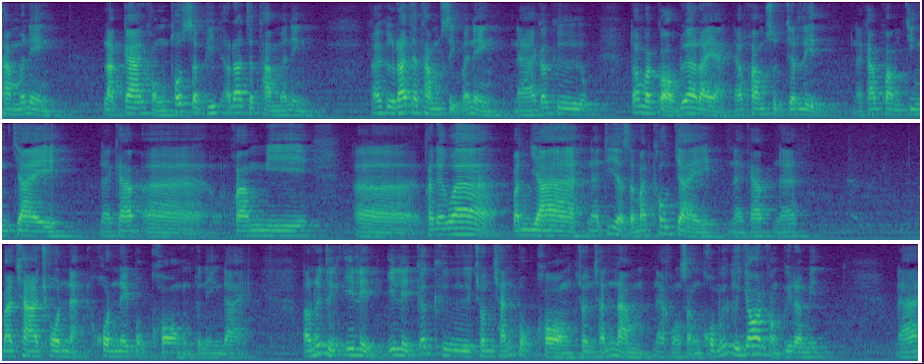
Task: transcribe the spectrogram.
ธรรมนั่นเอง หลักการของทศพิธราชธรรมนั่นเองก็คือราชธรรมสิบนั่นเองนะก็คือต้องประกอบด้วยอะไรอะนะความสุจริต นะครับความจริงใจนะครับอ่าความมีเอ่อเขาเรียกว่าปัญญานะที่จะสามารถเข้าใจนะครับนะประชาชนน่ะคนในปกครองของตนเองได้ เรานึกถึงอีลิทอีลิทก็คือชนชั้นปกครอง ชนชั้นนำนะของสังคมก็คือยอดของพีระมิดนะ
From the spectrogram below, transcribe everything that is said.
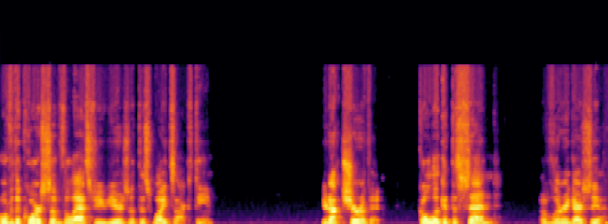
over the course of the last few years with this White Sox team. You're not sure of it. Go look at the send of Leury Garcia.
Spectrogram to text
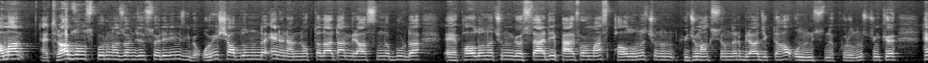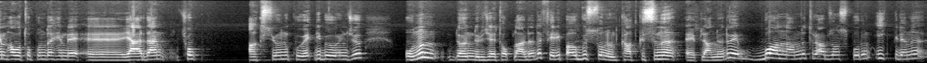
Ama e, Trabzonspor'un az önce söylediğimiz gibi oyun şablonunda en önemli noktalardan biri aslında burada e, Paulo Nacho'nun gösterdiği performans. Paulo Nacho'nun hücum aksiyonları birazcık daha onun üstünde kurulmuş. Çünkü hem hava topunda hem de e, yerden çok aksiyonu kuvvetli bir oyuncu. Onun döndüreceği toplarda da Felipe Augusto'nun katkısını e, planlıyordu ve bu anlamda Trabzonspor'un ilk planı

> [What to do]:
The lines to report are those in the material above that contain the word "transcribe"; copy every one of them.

> [Answer below]:
Task: transcribe the spectrogram.
From the spectrogram below, transcribe everything that is said.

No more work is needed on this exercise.